Mythtaken Genre: Epistles and Mythicism

A characteristic feature of mythicism is to make much of the fact that Paul’s letters do not provide a narrative description of the life of Jesus nor much in the way of teaching of Jesus explicitly attributed to him. As one commenter noted in the past, however, the relative lack of information is every bit [Read More...]

More on Academic Blogging and Digital Scholarship

Bill Caraher of The Archaeology of the Mediterranean World posted “More on Academic Blogging.” Inside Higher Ed discusses the “Long Road to Open Access” My colleague Brad Matthies has a new blog called The Digital Immigrant looking at issues related to the intersection of libraries, publications and new technologies. James Tucker shows what his desktop [Read More...]

Metropolitan Youth Orchestra Play-a-thon

For those who couldn’t make it, here’s a clip from the Metropolitan Youth Orchestra play-a-thon which took place today at the McDonalds in Broad Ripple. In view of the background noise, I think that next time we may choose something other than a Berceuse (i.e. a lullaby) when performing in such a venue. But the [Read More...]

The Heavenly Court

I have a student who is very interested in the development of the idea of the heavenly court, as reflected in the Book of Job and elsewhere. If anyone has suggestions on articles and books that give a good sense of the state of the scholarly understanding of this subject, I (and the student) would be extremely [Read More...]

Asking Questions on

I just tried out the new feature on which allows you to ask questions and engage in discussion on a variety of academic topic. I posed the same question as in the recent post about translating a technical term in the Mandaean Book of John. I’ll be interested to see whether and to what extent [Read More...]

Religion Program at Butler University: Now on Twitter!

The religion program at Butler University has been on Facebook for quite some time. Now we’re on Twitter too! new TWTR.Widget({ version: 2, type: ‘profile’, rpp: 4, interval: 6000, width: 250, height: 300, theme: { shell: { background: ‘#333333′, color: ‘#ffffff’ }, tweets: { background: ‘#000000′, color: ‘#ffffff’, links: ‘#4aed05′ } }, features: { scrollbar: [Read More...]

April DeConick on Memory and History

April DeConick has posted some thoughts on the relationship between memory and history on her blog, The Forbidden Gospels. [Read more...]

Mandaeans: From Iraq to Massachusetts

Thanks to Jim Davila for pointing out that the Mandaeans were mentioned in an article in today’s Boston Globe. [Read more...]

Winnebago ex machina

I have been too busy to blog about the last episode of The Event, but I had to say at least this: any show that can inspire someone to coin the phrase “Winnebago ex machina” (even if it isn’t a compliment) must be doing something right. [Read more...]
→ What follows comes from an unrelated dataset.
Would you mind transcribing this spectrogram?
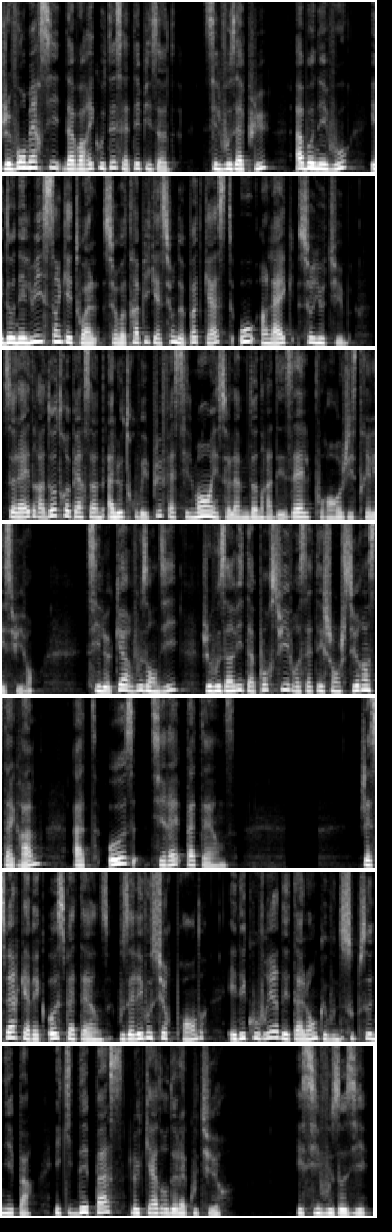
Je vous remercie d'avoir écouté cet épisode. S'il vous a plu, abonnez-vous et donnez-lui 5 étoiles sur votre application de podcast ou un like sur YouTube. Cela aidera d'autres personnes à le trouver plus facilement et cela me donnera des ailes pour enregistrer les suivants. Si le cœur vous en dit, je vous invite à poursuivre cet échange sur Instagram, at ose-patterns. J'espère qu'avec Ose Patterns, vous allez vous surprendre et découvrir des talents que vous ne soupçonniez pas et qui dépassent le cadre de la couture. Et si vous osiez?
The Church of the Holy Sepulcher and the Gospel of Mark

The Gospel of Mark, when not read through the lens of later Gospels, suggests that Jesus was not given an honorable burial: Jesus is buried in accordance with the Law and placed in “a tomb,” without anointing or other niceties that were the norm when someone was buried honorably by their family. The use of a [Read More...]

Are Math Textbooks Next?

By Ben Sargent, HT John Pieret [Read more...]

Mythicism Vindicated

The Onion has the scoop, although it turns out that it wasn’t (just) the New Testament that was invented. [Read more...]

Revelation in Song

Those who focus on the doom and devastation in Revelation are prone to completely overlook the remarkable amount of singing in the book. Here’s a famous piece that uses words sung in the chapter we’re up to today in my class on Revelation: All the singing is a pointer to a major theme of [Read More...]

Ponderings on a Faith Journey…and on Dunn’s Latest Book

Bob Cornwall has a review of James D. G. Dunn’s book, Did the First Christians Worship Jesus? over at his blog Ponderings on a Faith Journey. [Read more...]